Unirii Square is about as central as it gets. The Centru Vechi is just a ten minute walk away from here, and the Palace of the Parliament is also right on your doorstep.
Don’t miss the evening Unirii water fountain show which will be hosted right by your accommodation. The below hotels are worth considering if you are looking at staying in Unirii Square.
- Bucharest does not have the best reputation. However, the city is relatively safe during the day. Take common-sense precautions and watch your belongings.
- It is advisable to purchase comprehensive travel insurance for visiting Bucharest, just as you would with travelling anywhere else in the world. You never know what may happen.

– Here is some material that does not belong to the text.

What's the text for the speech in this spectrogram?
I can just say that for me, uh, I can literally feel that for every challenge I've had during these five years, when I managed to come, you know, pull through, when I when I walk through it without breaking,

- Uber is available in Bucharest. Download the app to save the hassle of having to negotiate prices with Romanian taxi drivers.
- Wear comfortable footwear and prepare to do a lot of walking around Bucharest’s old town district.
- The national currency in Romania is Romanian Lei. Keep an eye on the latest exchange rates before you travel.
- Do not change your Romanian Lei at airports, hotels, or major transportation hubs. The rate will not be competitive. Try to change currency at exchange offices in the city centre.
- Romanians are friendly and hospitable people. I travelled to Romania as a solo female and never felt uncomfortable. You will have a wonderful time!
Do you have any additional questions or queries about things to do in Bucharest? Please don’t hesitate to contact me. I will get back to you as soon as I can. Safe travels! Melissa xo